- Directions:
Find the line containing "Tell me what", then print it and each line after it through the end of the listing exactly, with no pictures.

- Dataset:
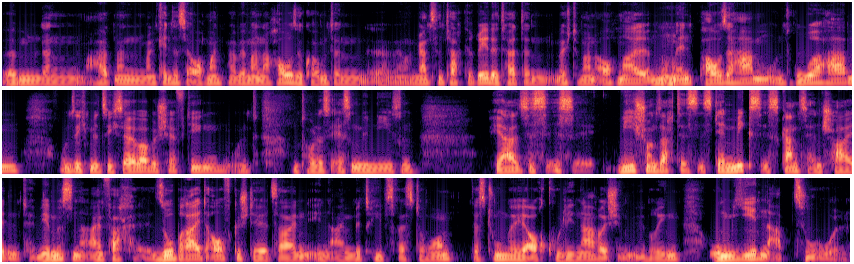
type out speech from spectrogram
ähm, dann hat man, man kennt es ja auch manchmal, wenn man nach Hause kommt, dann, äh, wenn man den ganzen Tag geredet hat, dann möchte man auch mal im mhm. Moment Pause haben und Ruhe haben und sich mit sich selber beschäftigen und ein tolles Essen genießen. Ja, es ist, ist, wie ich schon sagte, es ist der Mix ist ganz entscheidend. Wir müssen einfach so breit aufgestellt sein in einem Betriebsrestaurant. Das tun wir ja auch kulinarisch im Übrigen, um jeden abzuholen.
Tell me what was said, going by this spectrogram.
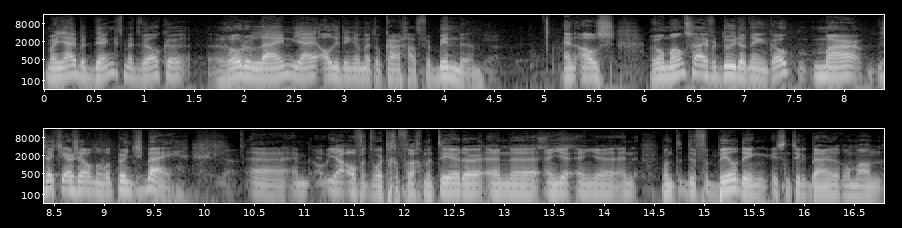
Maar jij bedenkt met welke rode lijn jij al die dingen met elkaar gaat verbinden. Ja. En als romanschrijver doe je dat denk ik ook. Maar zet je er zelf nog wat puntjes bij. Eh, en, Ja, of het wordt gefragmenteerder. En, eh, en je, en je, en, want de verbeelding is natuurlijk bij een roman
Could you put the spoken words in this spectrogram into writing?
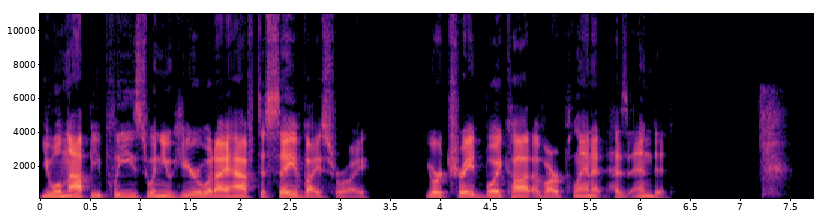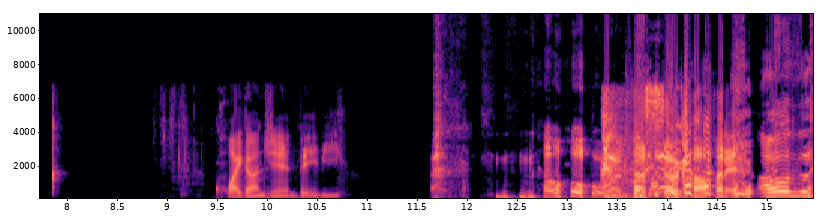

- Answer space:
Tell me what was said, going by this spectrogram.
Maar jij bedenkt met welke rode lijn jij al die dingen met elkaar gaat verbinden. Ja. En als romanschrijver doe je dat denk ik ook. Maar zet je er zelf nog wat puntjes bij. Eh, en, Ja, of het wordt gefragmenteerder. En, eh, en je, en je, en, want de verbeelding is natuurlijk bij een roman
Could you put the spoken words in this spectrogram into writing?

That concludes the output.